Fourth, Kimball ends his assault with these words, “I hope there are examples of fruitful (read: numbers) missional churches that I haven’t encountered yet. I hope my perception based on my interaction with the missional movement is wrong. But for now, I would rather be part of a Christ-centered megachurch full of programs where people are coming to know Jesus as Savior, than part of a church of any size where they are not.” My question for Kimball is this: Who wouldn’t?
We all want to be a part of a church where people are coming to know Jesus. Kimball’s statement is like saying, “I want to be in a marriage where the husband and wife love one another.” That statement has nothing at all to do with the merits of either mega-churches or missional churches. Are there people in both who aren’t concerned with the full witness of the gospel? Yes. Are there people coming to know Jesus? Yes. Kimball here falls prey to a classic misunderstanding of the gospel, that “conversion” is simply a transaction that merely changes one’s status before God (Read Mark Love on the challenges of Penal Substitutionary Atonement as the primary image of salvation). The assumption is that once someone has made an orthodox confession of faith (plus whatever other rituals their community practices) then they now “know Jesus.” Unless I’m unique, my experience is that most of us trust Jesus and spend the rest of our lives getting to “know” Him.

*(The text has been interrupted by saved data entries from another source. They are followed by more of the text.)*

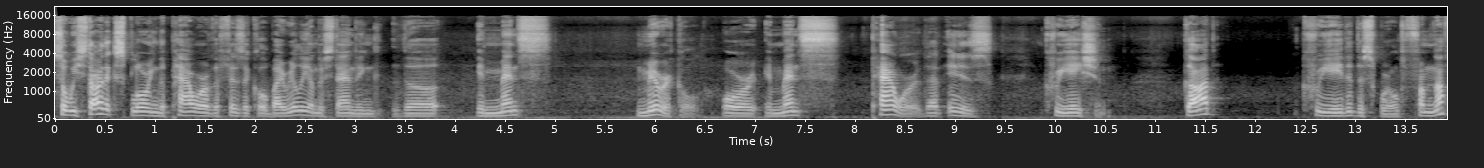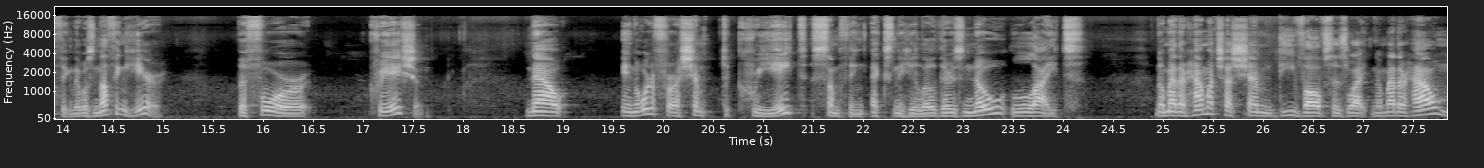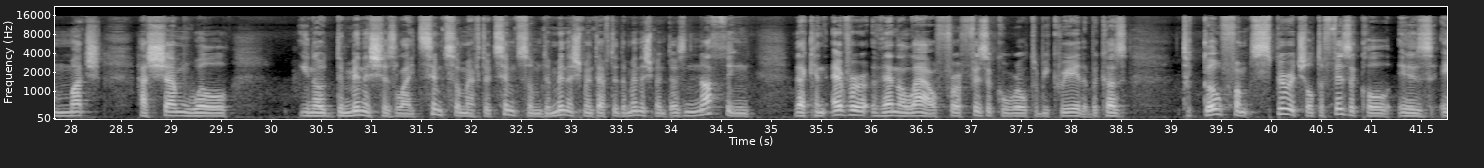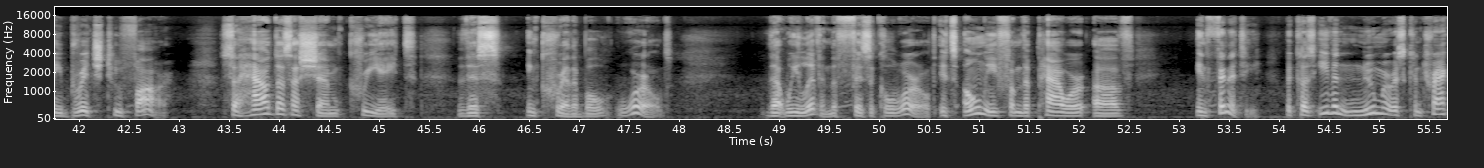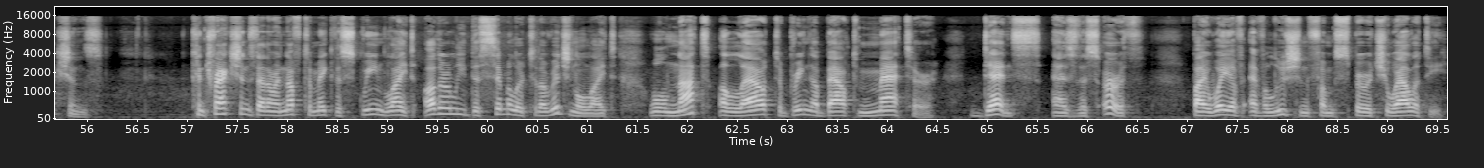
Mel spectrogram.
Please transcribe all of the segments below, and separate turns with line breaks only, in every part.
So we start exploring the power of the physical by really understanding the immense miracle or immense power that is creation. God created this world from nothing. There was nothing here before creation. Now, in order for Hashem to create something ex nihilo, there's no light, no matter how much Hashem devolves his light, no matter how much Hashem will, you know, diminish his light, tzimtzum after tzimtzum, diminishment after diminishment, there's nothing that can ever then allow for a physical world to be created because to go from spiritual to physical is a bridge too far. So, how does Hashem create this incredible world that we live in, the physical world? It's only from the power of infinity, because even numerous contractions, contractions that are enough to make the screen light utterly dissimilar to the original light, will not allow to bring about matter dense as this earth by way of evolution from spirituality.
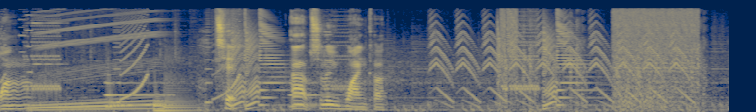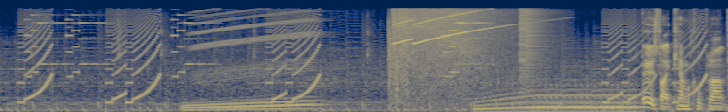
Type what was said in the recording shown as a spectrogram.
One. Tip. Absolute wanker. It was like chemical plant.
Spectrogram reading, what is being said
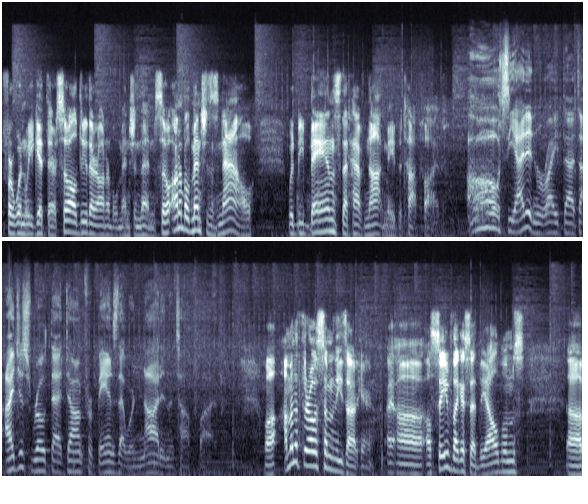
for when we get there. So I'll do their honorable mention then. So, honorable mentions now would be bands that have not made the top five. Oh, see, I didn't write that. down. I just wrote that down for bands that were not in the top five. Well, I'm going to throw some of these out here. I, uh, I'll save, like I said, the albums uh,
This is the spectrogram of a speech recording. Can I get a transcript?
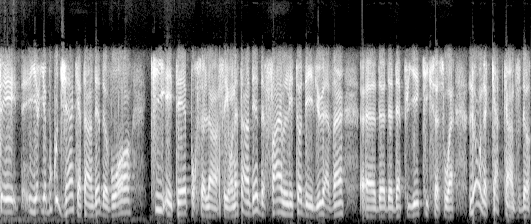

I understand what Kimball is saying, “You say you’re missional, but are you reaching people?” and it’s a good challenge to what I call the “coffee-house theologians” who take pride in their smallness and perceived purity. But his negative assertions are misplaced, and likely a reaction to some “holier-than-thou” personalities he’s encountered. He confesses that his perception is based on his interactions with people. Perhaps, Dan should extend his missional education into other avenues. I would encourage Kimball and others to investigate missional ecclesiology beyond snippets on the web, what so-and-so said and published interviews with people who know very little about the subject. As with everything, we need to seek out learned scholars and best practitioners before we pronounce the death or inefficiency of something. So here are some good places to get started.
Allelon — For Missional Leader
** Note: Please see Dan Kimball’s response to this post in the comments section!